Using an address to commemorate the fall of the Berlin Wall and the end of Communist hegemony in Eastern Europe, he stressed the need for allied democracies to work together with the U.S. and fight in the name of freedom.
Pompeo’s address was titled “The Lessons of 1989: Freedom and Our Future.” He said 30 years after East and West Germany were reunited, authoritarianism is once again rising and it must be challenged by the free world:
Citing Russia’s actions in Ukraine and China’s crackdown on dissidents, he says “we must recognize that free nations are in a competition of values with unfree nations.”
He says that’s why the U.S. has opposed the Nord Stream 2 pipeline, raised pressure on Iran, warned of Chinese 5G network developments and urged NATO countries to increase defense spending rather than always relying on the U.S. to underpin Europe with money and firepower.

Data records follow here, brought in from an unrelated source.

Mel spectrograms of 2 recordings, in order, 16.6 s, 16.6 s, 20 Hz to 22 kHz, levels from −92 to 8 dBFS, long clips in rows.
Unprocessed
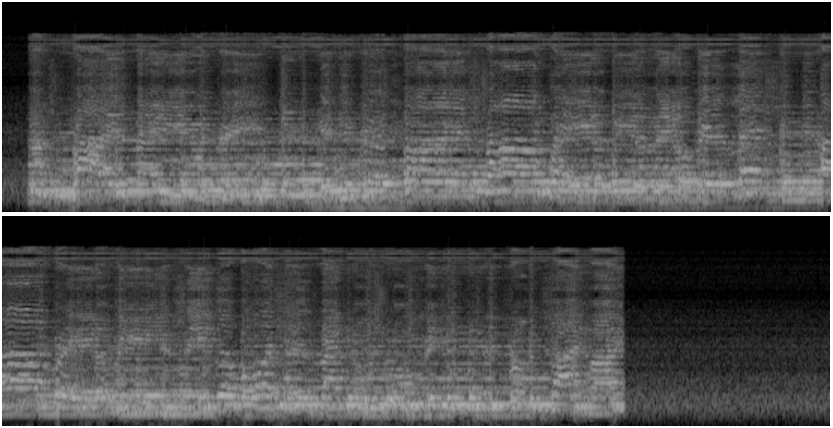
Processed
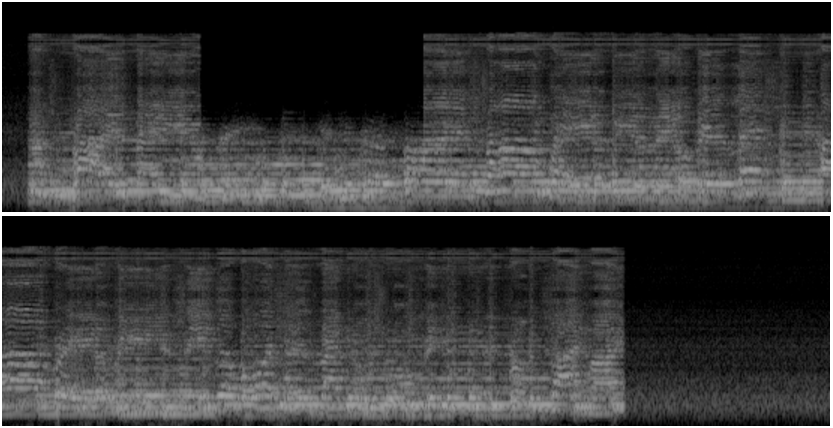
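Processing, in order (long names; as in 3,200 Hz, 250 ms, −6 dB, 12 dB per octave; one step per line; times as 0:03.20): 0:01.98–0:04.22: low-pass filter 1,500 Hz 24 dB per octave
level −5 dB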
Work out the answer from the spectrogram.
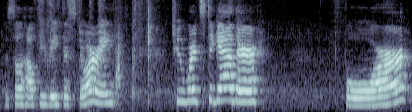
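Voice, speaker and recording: Brief: woman teacher reading with small kids, slow and encouraging, slightly high voice. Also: pushed and bright, slight background noise. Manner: slow, encouraging, sounds words out. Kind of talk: reading lesson for young children. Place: indoors at a tabletop.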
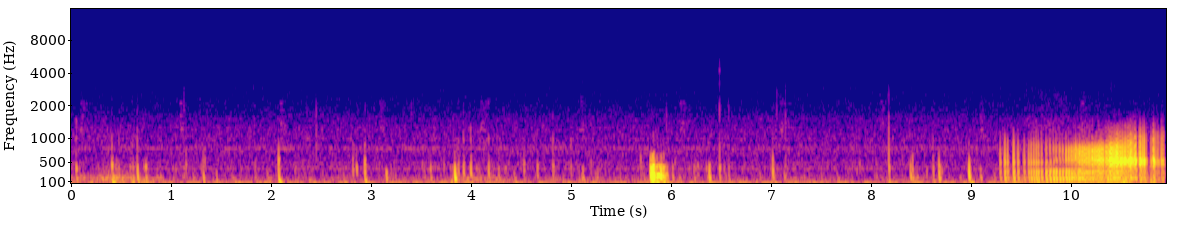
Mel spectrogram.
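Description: Irregular gurgles, clicks and low squelches, then a rising drawn-out rumble at the end: hunger stomach rumbling (borborygmi).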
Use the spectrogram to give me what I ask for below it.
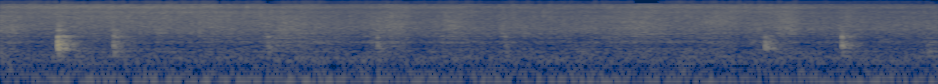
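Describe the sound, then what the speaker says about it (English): Sausage frying in a pan for dirty rice, a soft steady sizzle with a few faint crackles and pops, quiet and close with no talking. "the sausage is cooking"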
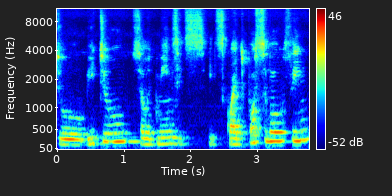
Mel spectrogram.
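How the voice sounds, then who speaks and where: With a Russian accent, a somewhat breathy voice speaks at a very slow pace with ordinary pitch variation. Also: man. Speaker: webinar host. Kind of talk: interview. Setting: online webinar. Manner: halting.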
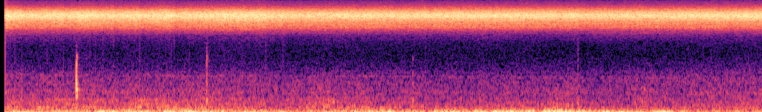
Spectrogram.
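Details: Two cicadas sitting in a tree outside a house in southern Arizona sing a steady, high-pitched buzzing drone that never pauses.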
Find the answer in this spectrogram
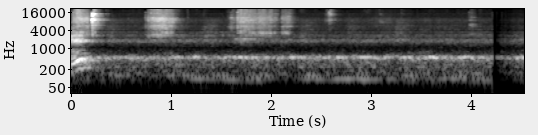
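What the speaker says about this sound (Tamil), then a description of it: "இந்த மாதிரி எல்லாத்தையும் நம்ம சீவி எடுத்துக்கலாங்க." Carrots scraped with a hand peeler, a steady close rasping that runs almost without a break for several seconds and cuts off briefly near the end.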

He says: “If we don’t lead, who will?”
Pompeo spoke the day after Emmanuel Macron claimed NATO is suffering a “brain death” and Europe can no longer depend on the U.S. to defend her.
Macron Calls for ‘Real European Army’ to Protect EU from U.S. https://t.co/IvAUcuY9RU
— Breitbart London (@BreitbartLondon) November 6, 2018
In an interview with The Economist published Thursday, the French president said: “What we are currently experiencing is the brain death of NATO.”
Asked whether he believed in members’ commitment to Article Five — where if one North Atlantic Treaty Organization (NATO) member is attacked, the others will defend it — Mr Macron said: “I don’t know, but what will Article Five mean tomorrow?”
AP contributed to this story